The winners of the singapore prize were announced at an event at the Victoria Theatre on August 25. The awards are backed by the Singapore Book Council and DBS, and are designed to recognise authors for works that explore the nation’s history. The Singapore Prize was founded by philanthropists and is one of the largest literary prizes in Asia. The judges of the prize are literary experts from different disciplines and look for work that resonates with Singaporeans.
This year, a total of 12 top awards were given out in the various categories, including the new Readers’ Choice category. The winners are based on votes from readers, and this year the number of voters doubled. The top three winners received a cash prize, a trophy and a gift code for the audiobook platform Storytel. The rest of the winners were finalists and won book vouchers worth up to S$1,000.
Authors from all over the world have submitted their works to the prize this year. Some of the winners include writers from Thailand, Malaysia and Indonesia. They have all written about their country, culture and traditions in their respective languages. The judges were impressed with the quality of submissions, and said that this was a very tough competition.
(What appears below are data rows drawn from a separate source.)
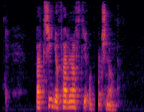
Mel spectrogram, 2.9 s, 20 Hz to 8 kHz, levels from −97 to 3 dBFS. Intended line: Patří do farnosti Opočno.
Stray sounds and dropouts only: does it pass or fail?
fail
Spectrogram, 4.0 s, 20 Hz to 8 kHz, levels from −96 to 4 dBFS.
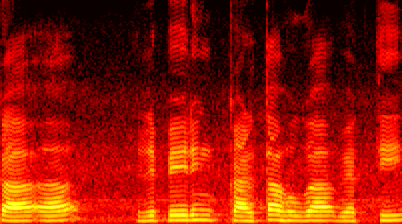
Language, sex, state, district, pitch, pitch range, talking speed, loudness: Hindi, male, Uttar Pradesh, Hamirpur, 160 Hz, 155-175 Hz, 75 wpm, -21 LUFS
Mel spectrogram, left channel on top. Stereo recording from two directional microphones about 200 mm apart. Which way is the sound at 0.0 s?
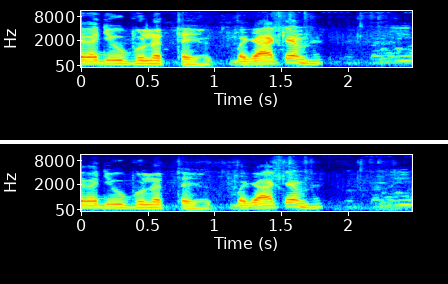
Centre (ahead or behind).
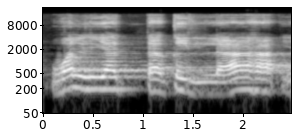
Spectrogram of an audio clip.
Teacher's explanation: وَلْيَتَّقِ اللَّهَ، یہاں پر بھی قوف کو پر پڑھیں گے اور اللہ کلام کو باریک پڑھیں گے کیونکہ اللہ کلام سے پہلے زیر ہے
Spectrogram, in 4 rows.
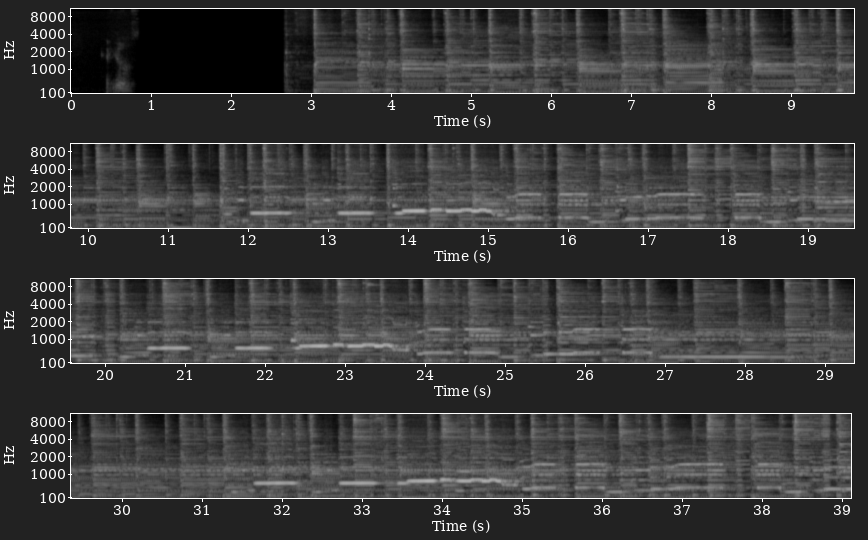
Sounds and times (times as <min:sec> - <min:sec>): Acoustic guitar: 0:02.7 - 0:39.1.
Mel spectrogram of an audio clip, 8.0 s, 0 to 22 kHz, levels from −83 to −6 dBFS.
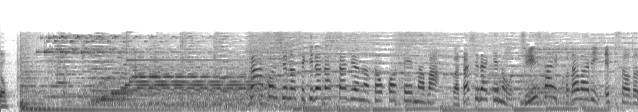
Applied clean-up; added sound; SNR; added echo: none; none; none; none.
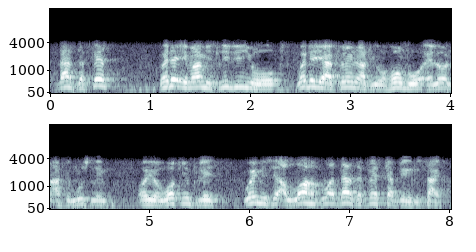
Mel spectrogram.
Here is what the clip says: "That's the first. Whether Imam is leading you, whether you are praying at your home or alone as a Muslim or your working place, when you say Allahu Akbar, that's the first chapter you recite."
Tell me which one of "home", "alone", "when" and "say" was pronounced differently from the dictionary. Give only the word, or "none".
none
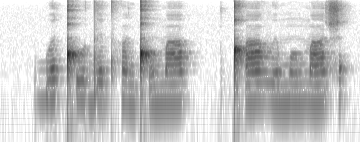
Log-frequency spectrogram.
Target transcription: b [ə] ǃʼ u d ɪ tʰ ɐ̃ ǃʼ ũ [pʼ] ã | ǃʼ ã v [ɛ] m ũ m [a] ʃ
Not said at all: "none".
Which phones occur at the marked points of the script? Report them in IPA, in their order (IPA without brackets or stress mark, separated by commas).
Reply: ə, m, ɪ, ã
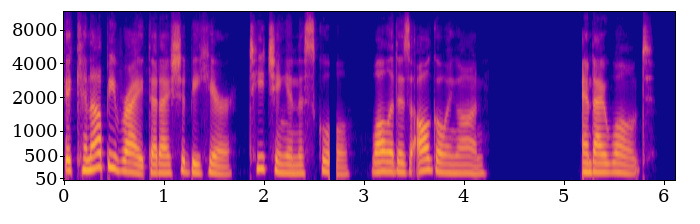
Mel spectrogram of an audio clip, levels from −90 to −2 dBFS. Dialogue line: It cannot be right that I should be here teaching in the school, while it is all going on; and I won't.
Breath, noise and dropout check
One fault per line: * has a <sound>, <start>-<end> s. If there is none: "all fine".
* has a dropout, 2.7-2.7 s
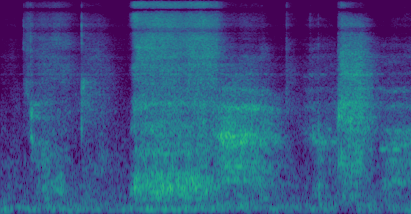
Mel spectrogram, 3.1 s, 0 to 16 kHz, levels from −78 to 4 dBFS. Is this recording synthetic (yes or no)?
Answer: yes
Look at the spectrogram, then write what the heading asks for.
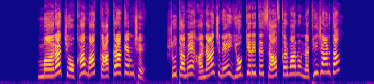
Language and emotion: Gujarati, angry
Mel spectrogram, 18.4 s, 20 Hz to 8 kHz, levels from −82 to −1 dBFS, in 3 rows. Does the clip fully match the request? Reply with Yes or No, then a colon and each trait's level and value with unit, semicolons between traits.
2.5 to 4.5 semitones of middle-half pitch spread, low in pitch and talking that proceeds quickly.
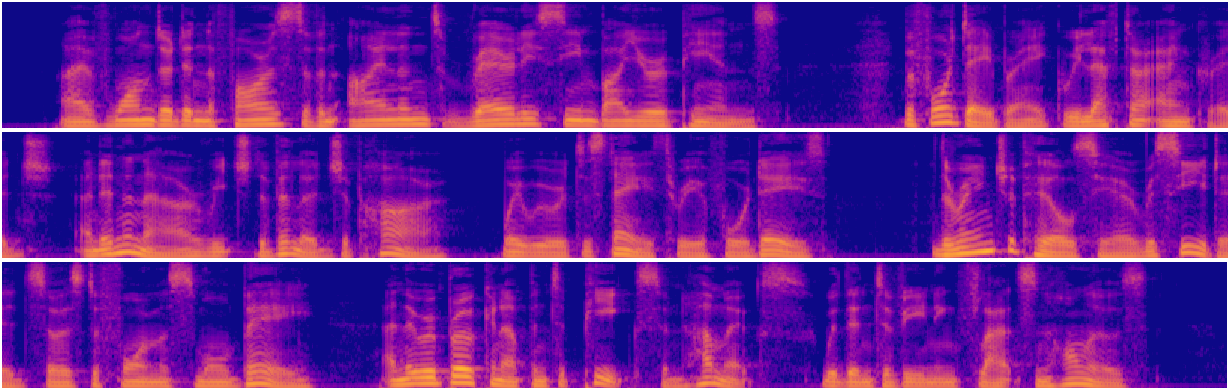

The finalists of the Singapore Prize are a mixture of fiction and nonfiction titles, and they all deal with different aspects of Singaporean life. They were chosen from a shortlist of ten books, which were assessed by a jury of literary experts from across the different disciplines. The judging process was guided by the prize’s mission, which is to encourage reading about Singaporean history, and to increase the understanding of the people of the nation of their own heritage and past.
In the English language category, a few new faces made their way into the list of winners. Among them are first-time winners alllkunilaa (Azhagunila), innnpaa (Inbha), Jee Leong Koh, rma cureess (Rama Suresh) and Suratman Markasan. Other names on the list of winners include nonagenarian Wang Gungwu, Yeow Kai Chai and literature pioneer Edwin Thumboo.
During the award ceremony, a special Earthshot prize was also given to companies that are leading in solutions to save the planet. The prize will be used to accelerate the winners’ projects and bring them to market, and it will be accompanied by a series of local activations focusing on the 2023 cohort of Earthshot solutions.
Aside from the main prizes, there were other accolades for organisations that are leaders in green growth and sustainability. The Greenest Organisation award went to ASM, which was lauded for its commitment to sustainability and environmental responsibility. Other winners included the biotech firm Genex, a software company called APAC Insider, and the open source graph data platform Neo4j. The full list of winners is available on the website of the Singapore Prize.